====== MATERIAL PROVIDED ======

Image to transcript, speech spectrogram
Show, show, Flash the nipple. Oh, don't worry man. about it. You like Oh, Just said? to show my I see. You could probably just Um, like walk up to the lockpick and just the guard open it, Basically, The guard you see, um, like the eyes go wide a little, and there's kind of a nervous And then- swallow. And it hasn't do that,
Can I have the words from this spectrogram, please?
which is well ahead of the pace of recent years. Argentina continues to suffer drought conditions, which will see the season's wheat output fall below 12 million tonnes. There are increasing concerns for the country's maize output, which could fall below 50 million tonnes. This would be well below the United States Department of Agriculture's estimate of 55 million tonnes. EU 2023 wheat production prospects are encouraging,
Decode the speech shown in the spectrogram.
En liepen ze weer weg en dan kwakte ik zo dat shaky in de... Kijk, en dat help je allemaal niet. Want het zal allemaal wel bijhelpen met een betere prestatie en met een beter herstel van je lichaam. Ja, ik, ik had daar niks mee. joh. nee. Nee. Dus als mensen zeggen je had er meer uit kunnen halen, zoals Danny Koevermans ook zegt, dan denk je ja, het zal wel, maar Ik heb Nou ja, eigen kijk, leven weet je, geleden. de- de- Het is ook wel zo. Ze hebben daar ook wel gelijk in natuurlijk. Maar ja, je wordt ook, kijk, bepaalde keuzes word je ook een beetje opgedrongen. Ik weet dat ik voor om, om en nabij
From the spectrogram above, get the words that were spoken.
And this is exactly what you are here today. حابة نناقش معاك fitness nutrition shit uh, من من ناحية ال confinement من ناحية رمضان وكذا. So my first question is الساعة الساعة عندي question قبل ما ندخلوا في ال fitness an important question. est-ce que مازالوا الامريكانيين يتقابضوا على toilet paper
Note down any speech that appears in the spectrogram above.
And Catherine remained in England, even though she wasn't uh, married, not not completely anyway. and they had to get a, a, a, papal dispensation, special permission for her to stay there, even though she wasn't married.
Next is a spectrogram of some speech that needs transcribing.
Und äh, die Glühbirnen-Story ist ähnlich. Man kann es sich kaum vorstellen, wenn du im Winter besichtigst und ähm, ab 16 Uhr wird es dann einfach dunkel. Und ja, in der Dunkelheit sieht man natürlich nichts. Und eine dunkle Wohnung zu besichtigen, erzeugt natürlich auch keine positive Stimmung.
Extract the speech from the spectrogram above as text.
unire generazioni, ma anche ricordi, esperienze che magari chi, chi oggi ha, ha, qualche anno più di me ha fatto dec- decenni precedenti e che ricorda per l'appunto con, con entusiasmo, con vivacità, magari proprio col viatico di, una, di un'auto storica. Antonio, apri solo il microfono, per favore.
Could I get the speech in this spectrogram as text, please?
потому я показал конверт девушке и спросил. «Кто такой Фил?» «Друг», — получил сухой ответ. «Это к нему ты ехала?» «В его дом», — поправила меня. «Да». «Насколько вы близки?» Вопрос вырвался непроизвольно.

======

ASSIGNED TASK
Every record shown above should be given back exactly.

FINISHED TASK
Image to transcript, speech spectrogram
Show, show, Flash the nipple. Oh, don't worry man. about it. You like Oh, Just said? to show my I see. You could probably just Um, like walk up to the lockpick and just the guard open it, Basically, The guard you see, um, like the eyes go wide a little, and there's kind of a nervous And then- swallow. And it hasn't do that,
Can I have the words from this spectrogram, please?
which is well ahead of the pace of recent years. Argentina continues to suffer drought conditions, which will see the season's wheat output fall below 12 million tonnes. There are increasing concerns for the country's maize output, which could fall below 50 million tonnes. This would be well below the United States Department of Agriculture's estimate of 55 million tonnes. EU 2023 wheat production prospects are encouraging,
Decode the speech shown in the spectrogram.
En liepen ze weer weg en dan kwakte ik zo dat shaky in de... Kijk, en dat help je allemaal niet. Want het zal allemaal wel bijhelpen met een betere prestatie en met een beter herstel van je lichaam. Ja, ik, ik had daar niks mee. joh. nee. Nee. Dus als mensen zeggen je had er meer uit kunnen halen, zoals Danny Koevermans ook zegt, dan denk je ja, het zal wel, maar Ik heb Nou ja, eigen kijk, leven weet je, geleden. de- de- Het is ook wel zo. Ze hebben daar ook wel gelijk in natuurlijk. Maar ja, je wordt ook, kijk, bepaalde keuzes word je ook een beetje opgedrongen. Ik weet dat ik voor om, om en nabij
From the spectrogram above, get the words that were spoken.
And this is exactly what you are here today. حابة نناقش معاك fitness nutrition shit uh, من من ناحية ال confinement من ناحية رمضان وكذا. So my first question is الساعة الساعة عندي question قبل ما ندخلوا في ال fitness an important question. est-ce que مازالوا الامريكانيين يتقابضوا على toilet paper
Note down any speech that appears in the spectrogram above.
And Catherine remained in England, even though she wasn't uh, married, not not completely anyway. and they had to get a, a, a, papal dispensation, special permission for her to stay there, even though she wasn't married.
Next is a spectrogram of some speech that needs transcribing.
Und äh, die Glühbirnen-Story ist ähnlich. Man kann es sich kaum vorstellen, wenn du im Winter besichtigst und ähm, ab 16 Uhr wird es dann einfach dunkel. Und ja, in der Dunkelheit sieht man natürlich nichts. Und eine dunkle Wohnung zu besichtigen, erzeugt natürlich auch keine positive Stimmung.
Extract the speech from the spectrogram above as text.
unire generazioni, ma anche ricordi, esperienze che magari chi, chi oggi ha, ha, qualche anno più di me ha fatto dec- decenni precedenti e che ricorda per l'appunto con, con entusiasmo, con vivacità, magari proprio col viatico di, una, di un'auto storica. Antonio, apri solo il microfono, per favore.
Could I get the speech in this spectrogram as text, please?
потому я показал конверт девушке и спросил. «Кто такой Фил?» «Друг», — получил сухой ответ. «Это к нему ты ехала?» «В его дом», — поправила меня. «Да». «Насколько вы близки?» Вопрос вырвался непроизвольно.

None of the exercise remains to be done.